Prompt
After finding the line that holds "What was said" below, set down that line and the rest through the final one exactly, leaving the pictures out.

Available records
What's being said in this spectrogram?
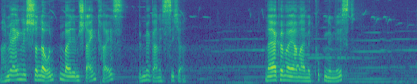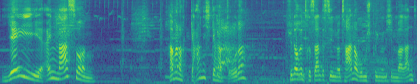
Waren wir eigentlich schon da unten bei dem Steinkreis? Bin mir gar nicht sicher. Naja, können wir ja mal mit gucken demnächst. Yay! Ein Nashorn! Haben wir noch gar nicht gehabt, oder? Ich finde auch interessant, dass die in Myrtana rumspringen und nicht in Marant.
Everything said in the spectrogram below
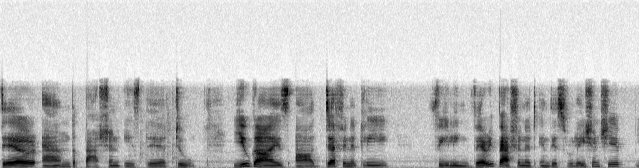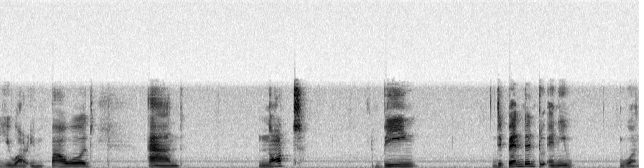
there and the passion is there too. You guys are definitely feeling very passionate in this relationship. You are empowered and not being dependent to anyone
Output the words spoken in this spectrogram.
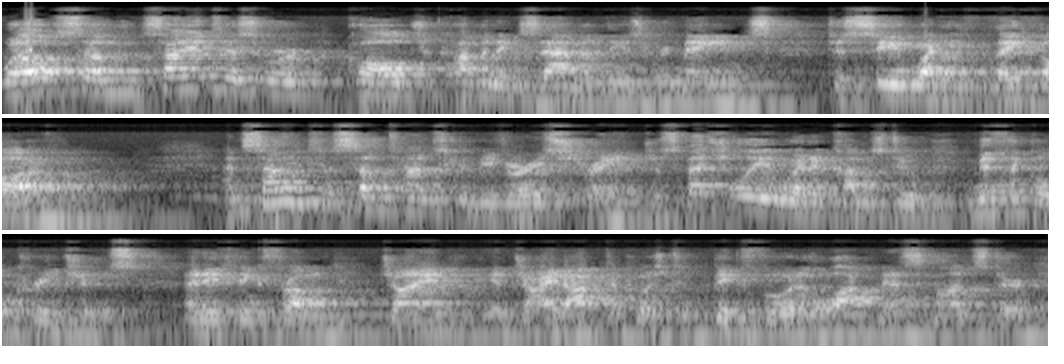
Well, some scientists were called to come and examine these remains to see what they thought of them. And scientists sometimes can be very strange, especially when it comes to mythical creatures. Anything from giant, giant octopus to Bigfoot or the Loch Ness Monster.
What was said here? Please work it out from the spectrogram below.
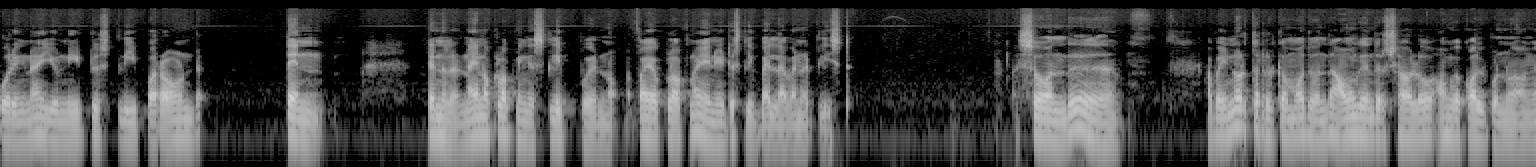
போகிறீங்கன்னா you need to sleep around ten ten இல்லை நைன் ஓ கிளாக் நீங்கள் ஸ்லீப் போயிடணும் ஃபைவ் ஓ கிளாக்னா you need to sleep by eleven at least so வந்து அப்போ இன்னொருத்தர் இருக்கும் போது வந்து அவங்க எந்திரிச்சாலோ அவங்க கால் பண்ணுவாங்க.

Result for this task
What was said here? Please work it out from the spectrogram below.
போகிறீங்கன்னா you need to sleep around ten ten இல்லை நைன் ஓ கிளாக் நீங்கள் ஸ்லீப் போயிடணும் ஃபைவ் ஓ கிளாக்னா you need to sleep by eleven at least so வந்து அப்போ இன்னொருத்தர் இருக்கும் போது வந்து அவங்க எந்திரிச்சாலோ அவங்க கால் பண்ணுவாங்க.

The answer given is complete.